WIT Press


ECONOMICS OF RECOVERY FOR URBAN PARTICULATE MATTER AND CHEMICALS

Price

Free (open access)

Paper DOI

10.2495/EID180261

Volume

215

Pages

10

Page Range

287 - 296

Published

2018

Author(s)

JOHN SANSALONE, SAURABH RAJE

Abstract

Recovery of particulate matter (PM) and PM-associated chemicals (metals, nutrients, organics) deposited in urban drainage (stormwater and/or wastewater) conveyance and treatment systems is reality; often ignored until loss of hydraulic functionality, treatment mis-behavior or system failure requires recovery. Sustainability practices (recovery of PM and chemicals), such as street sweeping (SS), can provide significant economy for PM and PM-associated chemicals such as total phosphorus (TP) and total nitrogen (TN) loads compared to unit operations (nominally, best management practices (BMPs)), before such loads become part of the urban water cycle. Any resulting recovery has potential to significantly reduce PM and chemical loads to the urban drainage cycle and would otherwise directly impact conveyance, treatment and receiving water systems. The primary study objective is to demonstrate that sustainability, through quantified maintenance practices, is economically beneficial based on cost-per-load-recovered. A second objective is examination of maintenance intervals that accounted for PM build-up, washoff and recovery functions for SS, catch basins and BMPs. The methodology of this study was physical sampling from 14 municipal separate storm sewer systems in Florida; over 400 samples of PM (~ 2 kg each) were recovered. Since PM was the vehicle for recovery of TP and TN, these analytes were quantified through laboratory analysis for each sample. Results from across Florida indicate that when SS was used as a serial control strategy in a source area providing runoff to a BMP, an SS interval from 3–15 days with a 6–12-month BMP cleaning interval provided the lowest recovery costs. Nominally, SS-load recovery costs were $0.10/kg (PM), $250/kg (TP), $200/kg (TN) at a 7-day SS interval, compared to $8–12/kg (PM), $21,000–33,000/kg (TP) and $9,000–13,000/kg (TN) at a 6-month cleaning interval for BMPs. For any level of recovery or SS efficiency, results indicate that SS manages constituents before transport and partitioning in runoff, which is much more economical than BMP treatment. Extension of these results leads to the recommendation that when combined with BMPs, SS as an upstream control strategy for BMPs improves serial recovery of PM, TP and TN loads for BMP designed to provide volumetric and flow control. Results of this study represent a defensible and quantifiable foundation to build pollutant-load-reduction credits and quantify load-recovery economics.
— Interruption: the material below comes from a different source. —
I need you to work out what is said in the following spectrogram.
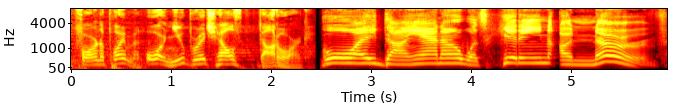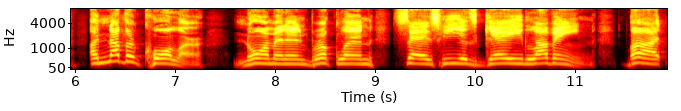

Keywords

urban drainage, sustainability, maintenance, nutrients, load credits, infrastructure, street sweeping